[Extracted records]
╭──
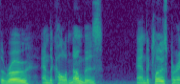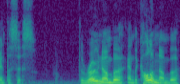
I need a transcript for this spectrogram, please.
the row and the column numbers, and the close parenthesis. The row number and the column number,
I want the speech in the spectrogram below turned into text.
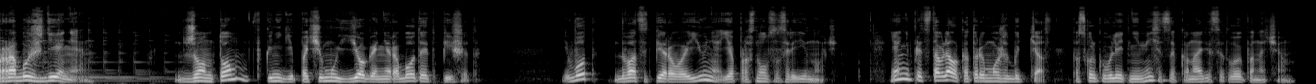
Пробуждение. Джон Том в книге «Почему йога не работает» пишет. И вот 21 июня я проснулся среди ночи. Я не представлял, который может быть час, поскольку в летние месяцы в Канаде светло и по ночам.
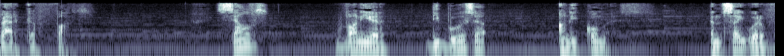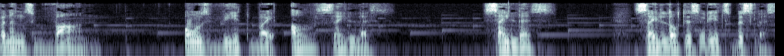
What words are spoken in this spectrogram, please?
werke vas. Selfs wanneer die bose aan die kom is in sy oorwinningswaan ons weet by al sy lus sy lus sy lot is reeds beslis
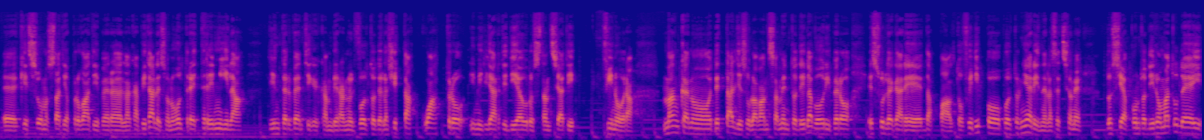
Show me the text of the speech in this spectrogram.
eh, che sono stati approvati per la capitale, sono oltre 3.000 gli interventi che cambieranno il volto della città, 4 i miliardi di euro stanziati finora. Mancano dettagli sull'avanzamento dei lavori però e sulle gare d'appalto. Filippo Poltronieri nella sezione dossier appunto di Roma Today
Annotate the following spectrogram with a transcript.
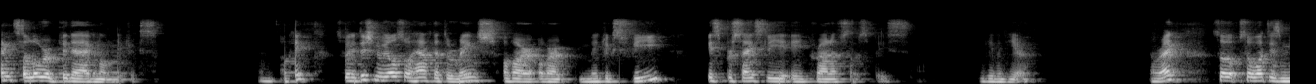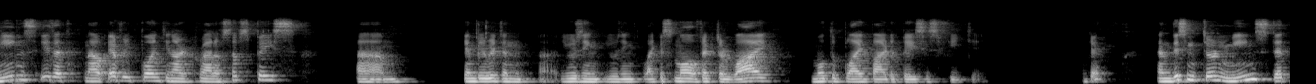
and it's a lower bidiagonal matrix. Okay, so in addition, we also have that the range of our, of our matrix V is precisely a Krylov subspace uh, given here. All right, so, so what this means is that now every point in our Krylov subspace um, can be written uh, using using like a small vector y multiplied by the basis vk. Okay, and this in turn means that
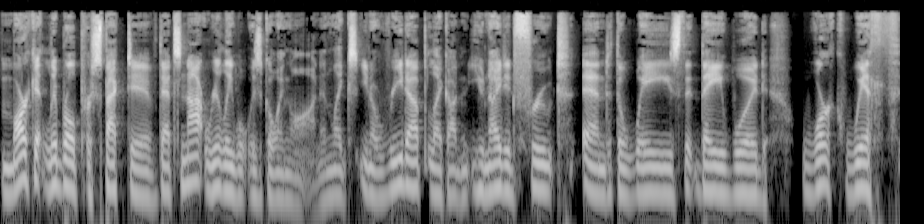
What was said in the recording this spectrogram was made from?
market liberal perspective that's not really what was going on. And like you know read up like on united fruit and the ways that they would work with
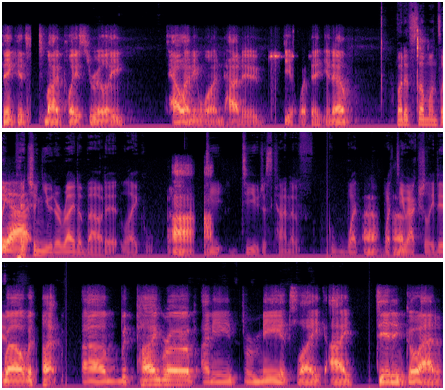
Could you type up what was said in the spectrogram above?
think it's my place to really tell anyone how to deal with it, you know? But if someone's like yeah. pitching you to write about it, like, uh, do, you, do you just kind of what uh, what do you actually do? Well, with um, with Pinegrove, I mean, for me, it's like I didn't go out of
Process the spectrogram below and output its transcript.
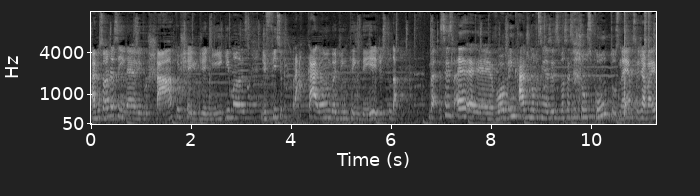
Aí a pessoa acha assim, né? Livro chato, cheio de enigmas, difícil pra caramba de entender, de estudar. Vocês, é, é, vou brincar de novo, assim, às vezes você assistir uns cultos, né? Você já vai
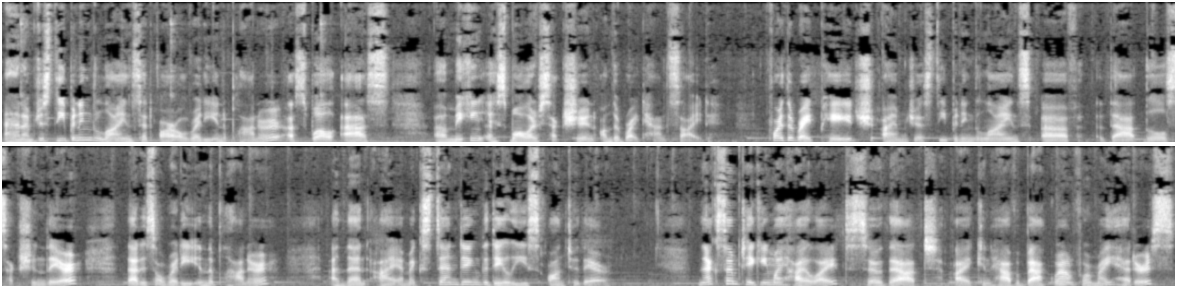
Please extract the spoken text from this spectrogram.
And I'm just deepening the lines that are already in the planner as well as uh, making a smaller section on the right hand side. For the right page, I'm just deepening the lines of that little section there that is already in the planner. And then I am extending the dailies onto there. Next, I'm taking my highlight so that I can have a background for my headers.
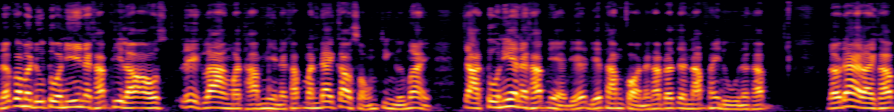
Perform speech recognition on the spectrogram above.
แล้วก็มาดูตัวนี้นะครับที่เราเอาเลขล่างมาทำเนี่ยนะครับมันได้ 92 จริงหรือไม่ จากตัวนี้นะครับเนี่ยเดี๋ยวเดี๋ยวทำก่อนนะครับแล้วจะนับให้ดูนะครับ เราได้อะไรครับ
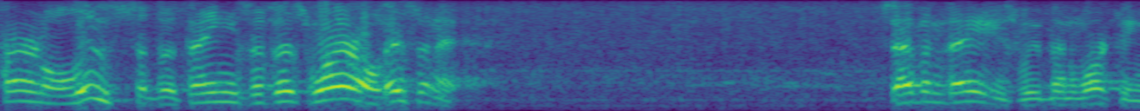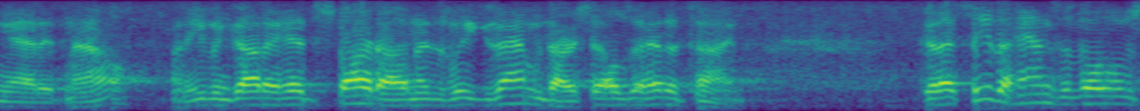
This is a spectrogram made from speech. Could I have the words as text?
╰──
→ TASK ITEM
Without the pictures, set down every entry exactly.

→ RESPONSE TO THE TASK
I need a transcript for this spectrogram, please.
the row and the column numbers, and the close parenthesis. The row number and the column number,
I want the speech in the spectrogram below turned into text.
Пробуждение. Джон Том в книге «Почему йога не работает» пишет. И вот 21 июня я проснулся среди ночи. Я не представлял, который может быть час, поскольку в летние месяцы в Канаде светло и по ночам.
What words are spoken in this spectrogram, please?
werke vas. Selfs wanneer die bose aan die kom is in sy oorwinningswaan ons weet by al sy lus sy lus sy lot is reeds beslis
Show me the text of the speech in this spectrogram.
eh, che sono stati approvati per la capitale, sono oltre 3.000 gli interventi che cambieranno il volto della città, 4 i miliardi di euro stanziati finora. Mancano dettagli sull'avanzamento dei lavori però e sulle gare d'appalto. Filippo Poltronieri nella sezione dossier appunto di Roma Today
Annotate the following spectrogram with a transcript.
and it's a lower bidiagonal matrix. Okay, so in addition, we also have that the range of our, of our matrix V is precisely a Krylov subspace uh, given here. All right, so, so what this means is that now every point in our Krylov subspace um, can be written uh, using using like a small vector y multiplied by the basis vk. Okay, and this in turn means that
What was said in the recording this spectrogram was made from?
market liberal perspective that's not really what was going on. And like you know read up like on united fruit and the ways that they would work with
Could you type up what was said in the spectrogram above?
think it's my place to really tell anyone how to deal with it, you know? But if someone's like yeah. pitching you to write about it, like, uh, do, you, do you just kind of what uh, what do you actually do? Well, with um, with Pinegrove, I mean, for me, it's like I didn't go out of
Process the spectrogram below and output its transcript.
Aí a pessoa acha assim, né? Livro chato, cheio de enigmas, difícil pra caramba de entender, de estudar. Vocês, é, é, vou brincar de novo, assim, às vezes você assistir uns cultos, né? Você já vai
Please extract the spoken text from this spectrogram.
And I'm just deepening the lines that are already in the planner as well as uh, making a smaller section on the right hand side. For the right page, I'm just deepening the lines of that little section there that is already in the planner. And then I am extending the dailies onto there. Next, I'm taking my highlight so that I can have a background for my headers.
Perform speech recognition on the spectrogram above.
แล้วก็มาดูตัวนี้นะครับที่เราเอาเลขล่างมาทำเนี่ยนะครับมันได้ 92 จริงหรือไม่ จากตัวนี้นะครับเนี่ยเดี๋ยวเดี๋ยวทำก่อนนะครับแล้วจะนับให้ดูนะครับ เราได้อะไรครับ
This is a spectrogram made from speech. Could I have the words as text?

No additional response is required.